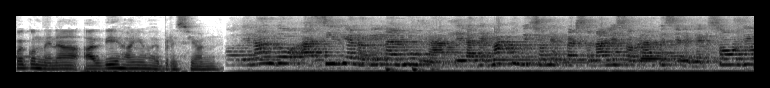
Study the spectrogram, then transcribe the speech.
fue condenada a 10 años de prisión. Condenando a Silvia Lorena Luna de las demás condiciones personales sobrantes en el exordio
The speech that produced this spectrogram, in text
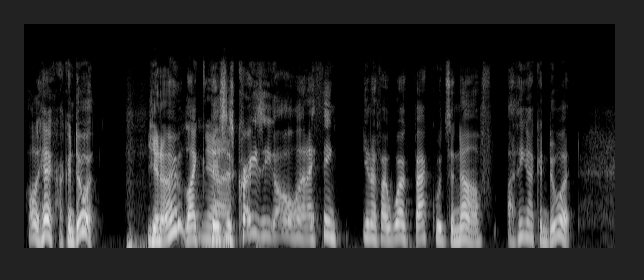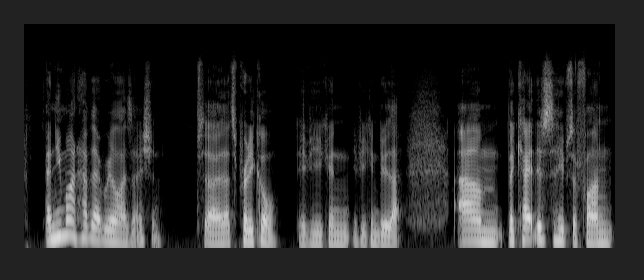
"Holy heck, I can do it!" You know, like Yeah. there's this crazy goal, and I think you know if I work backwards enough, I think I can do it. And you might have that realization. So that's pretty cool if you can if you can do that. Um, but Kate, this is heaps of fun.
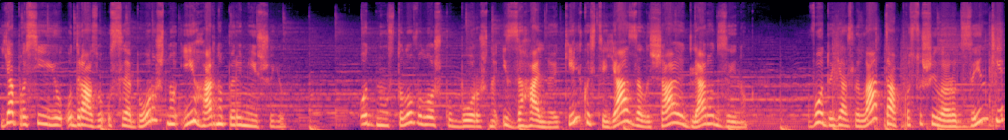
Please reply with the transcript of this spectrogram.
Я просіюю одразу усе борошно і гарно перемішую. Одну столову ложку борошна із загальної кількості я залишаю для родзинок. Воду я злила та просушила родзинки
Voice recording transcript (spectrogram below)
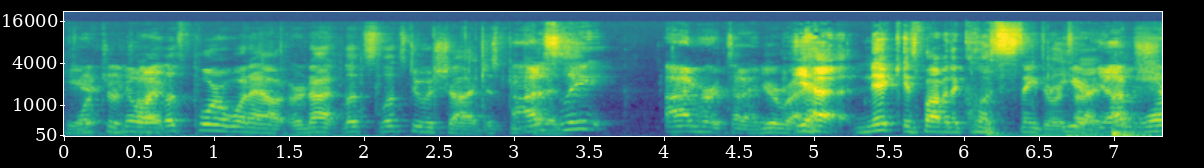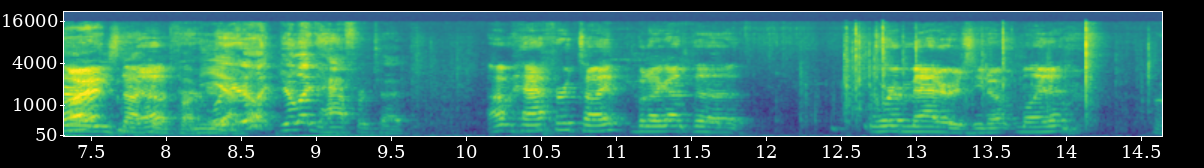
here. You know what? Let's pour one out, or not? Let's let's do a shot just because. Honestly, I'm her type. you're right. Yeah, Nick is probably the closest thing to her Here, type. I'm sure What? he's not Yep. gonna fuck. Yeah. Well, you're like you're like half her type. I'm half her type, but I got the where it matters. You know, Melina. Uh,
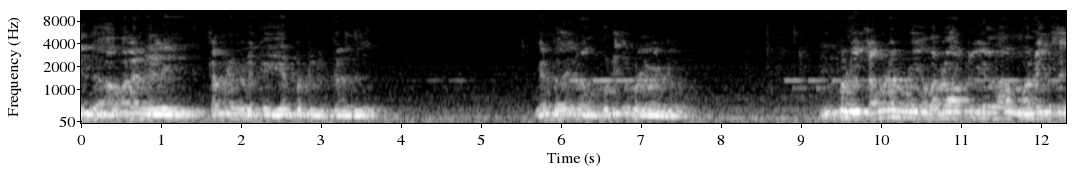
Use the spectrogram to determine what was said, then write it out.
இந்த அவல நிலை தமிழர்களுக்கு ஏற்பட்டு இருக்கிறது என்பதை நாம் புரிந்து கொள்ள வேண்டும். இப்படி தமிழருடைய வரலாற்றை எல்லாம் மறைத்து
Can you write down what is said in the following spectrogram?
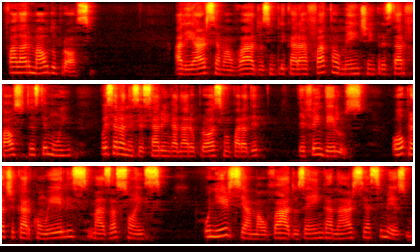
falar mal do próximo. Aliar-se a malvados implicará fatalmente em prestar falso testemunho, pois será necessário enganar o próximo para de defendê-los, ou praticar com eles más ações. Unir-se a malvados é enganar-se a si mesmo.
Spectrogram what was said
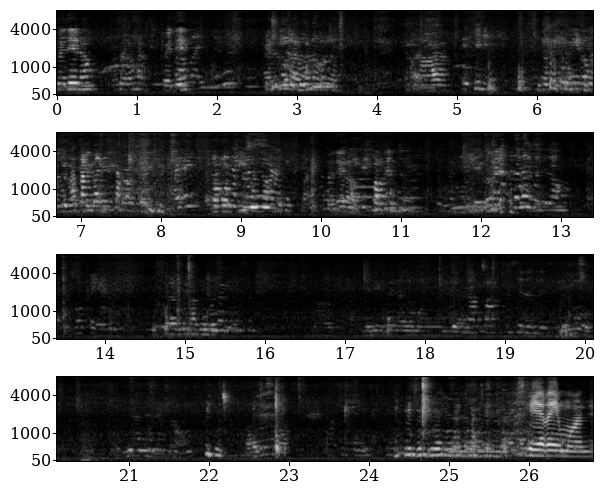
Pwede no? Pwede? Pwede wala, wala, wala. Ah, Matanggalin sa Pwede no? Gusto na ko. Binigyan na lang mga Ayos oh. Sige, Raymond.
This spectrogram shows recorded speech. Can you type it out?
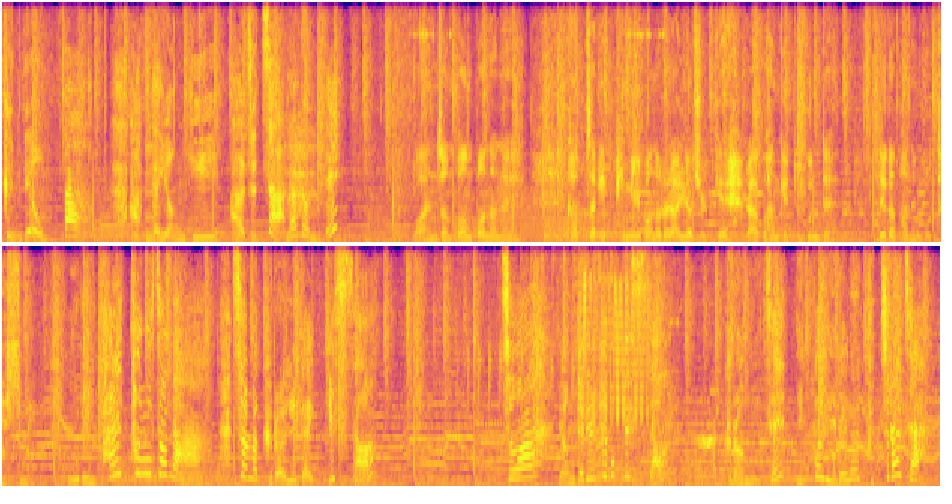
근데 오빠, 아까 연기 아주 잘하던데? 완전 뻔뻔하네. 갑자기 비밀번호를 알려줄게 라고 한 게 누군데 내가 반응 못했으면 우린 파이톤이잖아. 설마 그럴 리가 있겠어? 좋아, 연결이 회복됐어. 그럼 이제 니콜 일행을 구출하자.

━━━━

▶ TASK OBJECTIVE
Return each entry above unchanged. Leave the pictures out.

▶ RESULT OF THIS TASK
Study the spectrogram, then transcribe the speech.
fue condenada a 10 años de prisión. Condenando a Silvia Lorena Luna de las demás condiciones personales sobrantes en el exordio
The speech that produced this spectrogram, in text
"Holy heck, I can do it!" You know, like Yeah. there's this crazy goal, and I think you know if I work backwards enough, I think I can do it. And you might have that realization. So that's pretty cool if you can if you can do that. Um, but Kate, this is heaps of fun.
Please reply with the transcript of this spectrogram.
Я просіюю одразу усе борошно і гарно перемішую. Одну столову ложку борошна із загальної кількості я залишаю для родзинок. Воду я злила та просушила родзинки
Voice recording transcript (spectrogram below)
here. You know what? Let's pour one out, or not? Let's let's do a shot just because. Honestly, I'm her type. you're right. Yeah, Nick is probably the closest thing to her Here, type. I'm sure What? he's not Yep. gonna fuck. Yeah. Well, you're like you're like half her type. I'm half her type, but I got the where it matters. You know, Melina. Uh,
Use the spectrogram to determine what was said, then write it out.
இந்த அவல நிலை தமிழர்களுக்கு ஏற்பட்டு இருக்கிறது என்பதை நாம் புரிந்து கொள்ள வேண்டும். இப்படி தமிழருடைய வரலாற்றை எல்லாம் மறைத்து
Can you write down what is said in the following spectrogram?
falar mal do próximo. Aliar-se a malvados implicará fatalmente em prestar falso testemunho, pois será necessário enganar o próximo para de defendê-los, ou praticar com eles más ações. Unir-se a malvados é enganar-se a si mesmo.
Spectrogram what was said
Pwede no? Pwede? Pwede wala, wala, wala. Ah, Matanggalin sa Pwede no? Gusto na ko. Binigyan na lang mga Ayos oh. Sige, Raymond.
This spectrogram shows recorded speech. Can you type it out?
근데 오빠, 아까 연기 아주 잘하던데? 완전 뻔뻔하네. 갑자기 비밀번호를 알려줄게 라고 한 게 누군데 내가 반응 못했으면 우린 파이톤이잖아. 설마 그럴 리가 있겠어? 좋아, 연결이 회복됐어. 그럼 이제 니콜 일행을 구출하자.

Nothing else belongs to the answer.